TM: I’ve been at Division II schools, I’ve been in the (Atlantic Coast Conference), and as you mentioned, the (Missouri) Valley, all really good stops. The game’s not taught any different, it’s just the magnitude of the Big Ten and being at a school like Indiana and wanting to build a tradition. Nobody’s going to put more pressure on themselves than I will, but I’ve always been like that at any of my stops. Indiana’s a special place for a lot of reasons, but there’s no reason why Indiana women’s basketball can’t have the tradition that our men’s team has.
TMD: You come in after the sudden resignation of Curt Miller. How do you win over the team right away?
TM: The relationship part of it is so important. I’m a relationship coach. I think John Wooden always said, “Your players don’t care how much you know, until they know how much you care,” and I’ve used that forever, and I think it’s important in this day and age that our players understand how much I care about them, and that I care about every aspect of their lives.

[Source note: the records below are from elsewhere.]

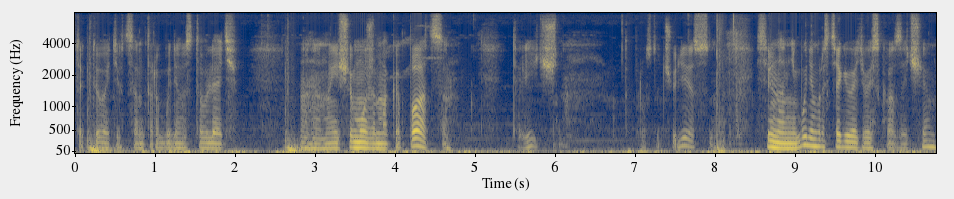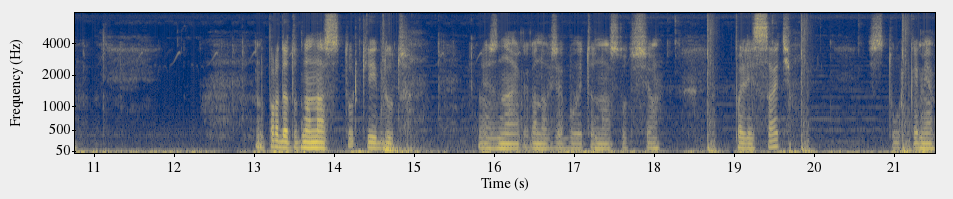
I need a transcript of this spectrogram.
Так, давайте в центр будем выставлять. Ага, мы еще можем окопаться. Отлично. Это просто чудесно. Сильно не будем растягивать войска. Зачем? Ну, правда, тут на нас турки идут. Не знаю, как оно все будет у нас тут все полисать с турками.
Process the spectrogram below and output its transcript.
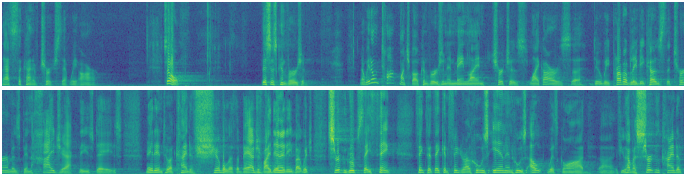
that's the kind of church that we are. So, this is conversion. Now, we don't talk much about conversion in mainline churches like ours, uh, do we? Probably because the term has been hijacked these days, made into a kind of shibboleth, a badge of identity by which certain groups they think think that they can figure out who's in and who's out with God. Uh, if you have a certain kind of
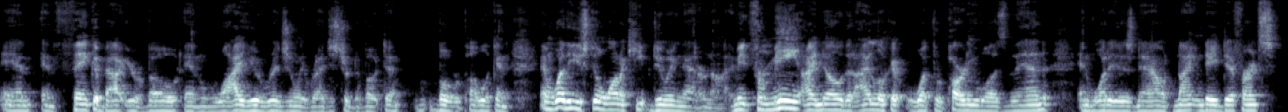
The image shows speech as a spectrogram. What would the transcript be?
and and think about your vote and why you originally registered to vote vote republican and whether you still want to keep doing that or not. I mean for me i know that i look at what the party was then and what it is now night and day difference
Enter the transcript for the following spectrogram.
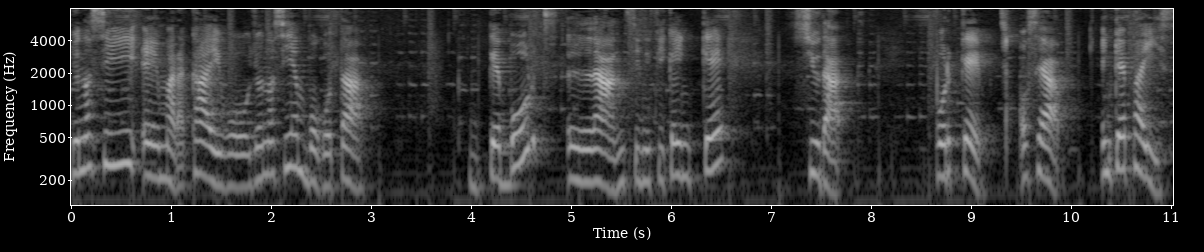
Yo nací en Maracaibo. Yo nací en Bogotá. Geburtsland significa en qué ciudad. ¿Por qué? O sea, ¿en qué país?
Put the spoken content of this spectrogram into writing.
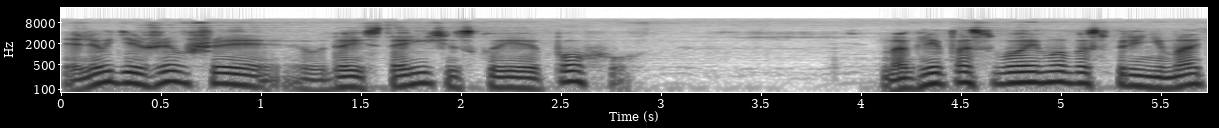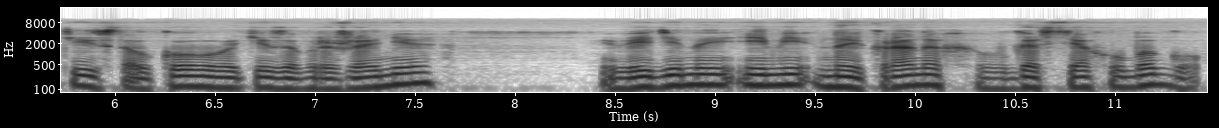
люди, жившие в доисторическую эпоху, могли по-своему воспринимать и истолковывать изображения, виденные ими на экранах в гостях у богов.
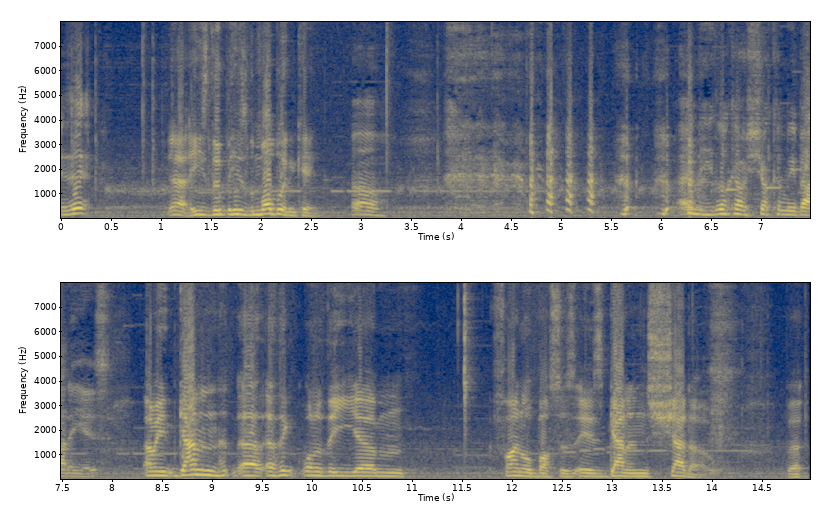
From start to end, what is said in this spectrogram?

I want to help them succeed in the classroom, succeed as people, succeed as basketball players, and be successful later in life. I’ve asked the players to come into the office. I’ve had to play catch-up with them, so it was really important that I get a lot of face time with them. But I’ll tell you this: I think the players wanted to build that relationship, as much as I wanted to build the relationship with them, so it was really a two-way street. We both had to make the effort, for the players to come in the office and be around us, go to football games, sit with us, have dinners. All of it has been instrumental in playing catch-up with this group and building that trust, and this group has been really open to that.
TMD: With Rutgers and Maryland coming into the Big Ten, it’s going to be a strong conference, and you’re a new coach to the conference. What’s your outlook on the Big Ten this season?
TM: I think the Big Ten is different. Again, I got to spend about three years in the ACC, so I know a little bit about Maryland, and one of the things about the ACC is the pace is faster because of the athleticism. To me, the Big Ten has always been a low-post, grind-it-out, very physical conference. Maybe not as athletic, although I think there are more teams that have more athletes than they’ve ever had. Maryland and Rutgers have just made it more difficult, and that’s a good thing. We’re all competitors at the end of the day, and I’m just trying to get our group to be productive and buy into what I’m trying to do to be competitive and give us a chance to win every night. But I don’t think there’s anybody in this room that isn’t competitive and doesn’t want to win a Big Ten championship and get to the NCAA Tournament. We’re not any different than that.